The extensive use of broad spectrum antibiotics destroys much of the “good” bacteria in our gut that would otherwise keep candida in its place. Many women are aware that taking antibiotics for a bladder infection virtually guarantees an onset of a vaginal yeast infection. Birth control pills and estrogen replacement therapy are also thought to put women at a greater risk for Candidiasis. Yeast, a natural inhabitant of the vagina, proliferates in the presence of the estrogen in these drugs. According to Candida expert Leon Chaitow, N.D., fully 35% of women using birth control pills have associated cases of acute vaginal candidiasis.

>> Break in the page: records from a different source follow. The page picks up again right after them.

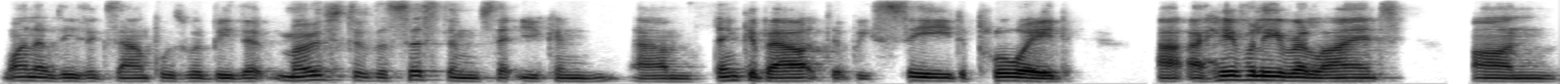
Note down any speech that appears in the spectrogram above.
one of these examples would be that most of the systems that you can um, think about that we see deployed uh, are heavily reliant on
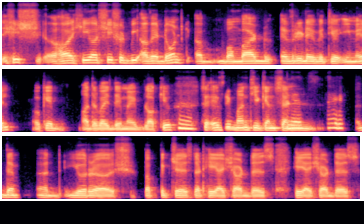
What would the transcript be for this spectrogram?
he sh- or he or she should be aware don't uh, bombard every day with your email okay otherwise they might block you Hmm. so every month you can send Yes. them uh, your uh, sh- pictures that hey i shot this hey i shot this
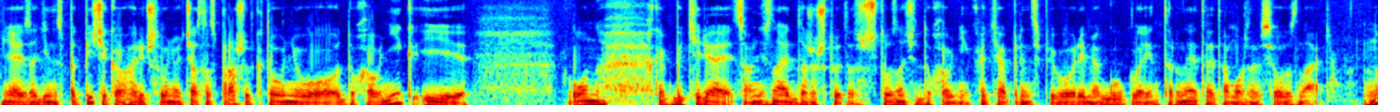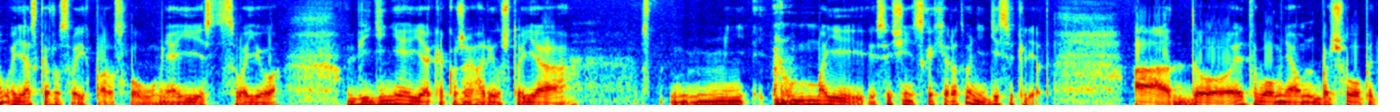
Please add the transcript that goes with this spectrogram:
У меня есть один из подписчиков, говорит, что у него часто спрашивают, кто у него духовник, и он как бы теряется, он не знает даже, что это, что значит духовник. Хотя, в принципе, во время гугла и интернета это можно все узнать. Ну, я скажу своих пару слов. У меня есть свое видение. Я, как уже говорил, что я моей священнической хератоне 10 лет. А до этого у меня большой опыт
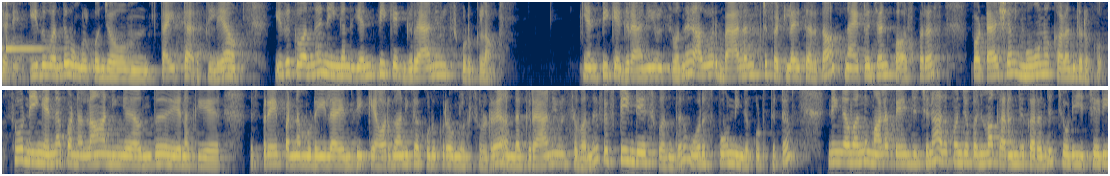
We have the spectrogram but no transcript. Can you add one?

There is no doubt that the main culprit responsible for opening the door to candida overgrowth is a poor diet, high in sugar and white flour. According to Newsweek Magazine, In Sugar We Trust (July 13, 1998), the average American now consumes 150 lbs. of sugar per year, up 28 lbs. since 1970. And we’re paying the price. Our bodies’ digestive and eliminative systems have become sluggish under the strain of our inadequate, sugar laden diet. When sugary foods remain in our intestines for two to three days (the average transit time for Americans) we become a veritable smorgasbord for all sorts of opportunistic organisms, including Candida Albicans.